SUPPLIED MATERIAL
........

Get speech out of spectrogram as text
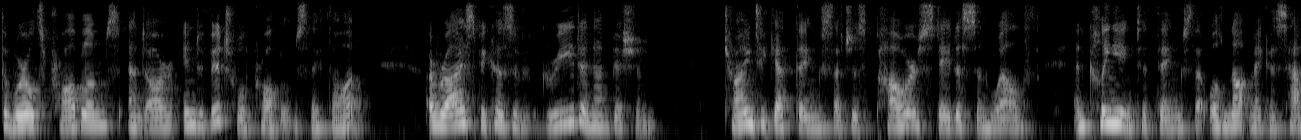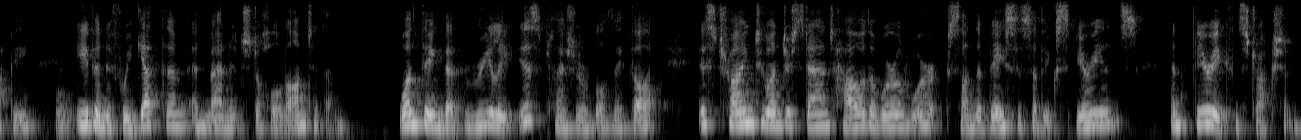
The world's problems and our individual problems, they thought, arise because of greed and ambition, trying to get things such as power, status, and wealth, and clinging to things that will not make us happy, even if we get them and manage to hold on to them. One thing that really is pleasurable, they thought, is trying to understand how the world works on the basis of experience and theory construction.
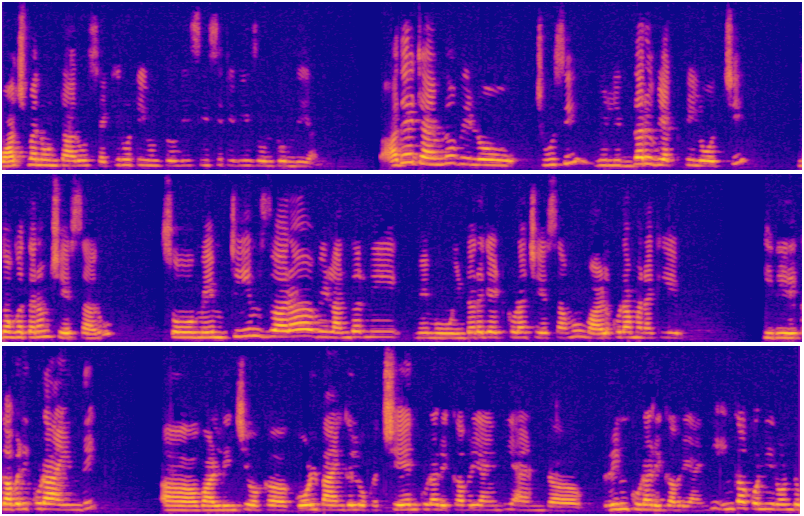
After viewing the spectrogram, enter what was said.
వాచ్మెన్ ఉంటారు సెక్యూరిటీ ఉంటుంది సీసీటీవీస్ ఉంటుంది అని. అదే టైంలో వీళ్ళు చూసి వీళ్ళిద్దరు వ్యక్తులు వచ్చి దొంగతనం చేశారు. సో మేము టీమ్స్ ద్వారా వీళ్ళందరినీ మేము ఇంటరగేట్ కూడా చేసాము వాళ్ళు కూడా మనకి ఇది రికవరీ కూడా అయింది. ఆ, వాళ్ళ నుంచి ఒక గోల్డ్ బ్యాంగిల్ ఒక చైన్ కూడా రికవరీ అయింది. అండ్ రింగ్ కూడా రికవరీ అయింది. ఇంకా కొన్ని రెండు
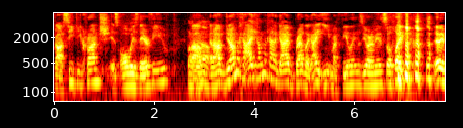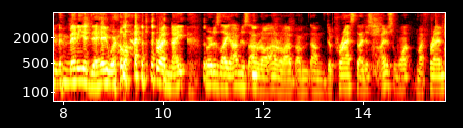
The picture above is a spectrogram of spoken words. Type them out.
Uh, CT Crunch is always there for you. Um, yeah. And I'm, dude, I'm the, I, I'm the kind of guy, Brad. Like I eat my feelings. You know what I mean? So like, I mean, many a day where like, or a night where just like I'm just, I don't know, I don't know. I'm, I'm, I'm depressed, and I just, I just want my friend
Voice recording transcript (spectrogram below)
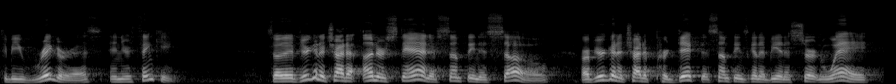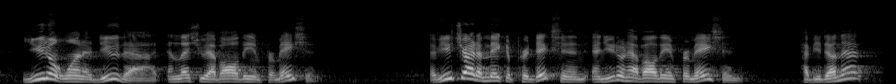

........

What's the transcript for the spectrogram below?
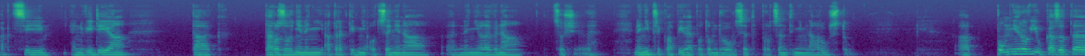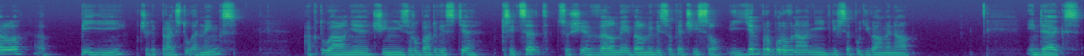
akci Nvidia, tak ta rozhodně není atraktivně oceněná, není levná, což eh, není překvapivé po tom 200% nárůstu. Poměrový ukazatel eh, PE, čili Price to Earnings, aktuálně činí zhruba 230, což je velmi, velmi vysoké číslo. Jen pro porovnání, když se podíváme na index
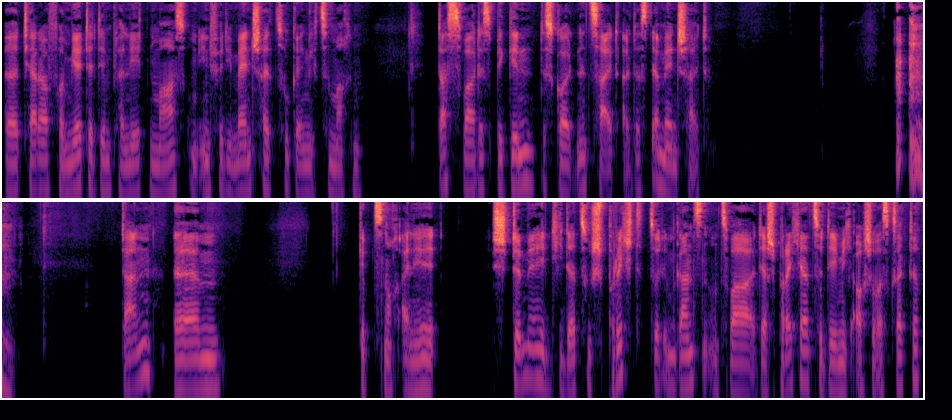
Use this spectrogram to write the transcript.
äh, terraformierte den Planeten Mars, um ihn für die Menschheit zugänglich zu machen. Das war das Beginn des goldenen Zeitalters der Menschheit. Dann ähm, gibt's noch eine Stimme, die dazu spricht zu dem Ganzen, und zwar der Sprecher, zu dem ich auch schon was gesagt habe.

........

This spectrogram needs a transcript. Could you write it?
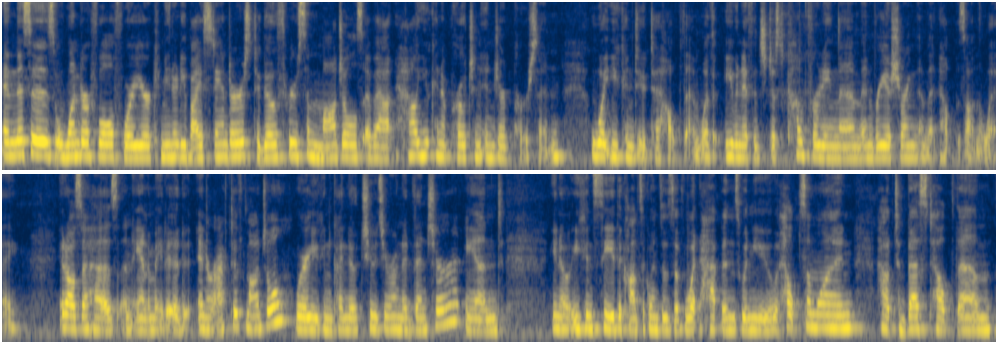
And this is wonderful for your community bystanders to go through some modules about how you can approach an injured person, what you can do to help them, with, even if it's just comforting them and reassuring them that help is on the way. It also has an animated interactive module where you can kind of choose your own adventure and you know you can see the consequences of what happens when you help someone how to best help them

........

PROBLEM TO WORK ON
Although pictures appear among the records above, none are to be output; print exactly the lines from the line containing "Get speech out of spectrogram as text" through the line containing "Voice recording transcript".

TASK RESPONSE
Get speech out of spectrogram as text
The world's problems and our individual problems, they thought, arise because of greed and ambition, trying to get things such as power, status, and wealth, and clinging to things that will not make us happy, even if we get them and manage to hold on to them. One thing that really is pleasurable, they thought, is trying to understand how the world works on the basis of experience and theory construction.
After viewing the spectrogram, enter what was said.
వాచ్మెన్ ఉంటారు సెక్యూరిటీ ఉంటుంది సీసీటీవీస్ ఉంటుంది అని. అదే టైంలో వీళ్ళు చూసి వీళ్ళిద్దరు వ్యక్తులు వచ్చి దొంగతనం చేశారు. సో మేము టీమ్స్ ద్వారా వీళ్ళందరినీ మేము ఇంటరగేట్ కూడా చేసాము వాళ్ళు కూడా మనకి ఇది రికవరీ కూడా అయింది. ఆ, వాళ్ళ నుంచి ఒక గోల్డ్ బ్యాంగిల్ ఒక చైన్ కూడా రికవరీ అయింది. అండ్ రింగ్ కూడా రికవరీ అయింది. ఇంకా కొన్ని రెండు
The picture above is a spectrogram of spoken words. Type them out.
Uh, CT Crunch is always there for you. Um, yeah. And I'm, dude, I'm the, I, I'm the kind of guy, Brad. Like I eat my feelings. You know what I mean? So like, I mean, many a day where like, or a night where just like I'm just, I don't know, I don't know. I'm, I'm, I'm depressed, and I just, I just want my friend
Voice recording transcript (spectrogram below)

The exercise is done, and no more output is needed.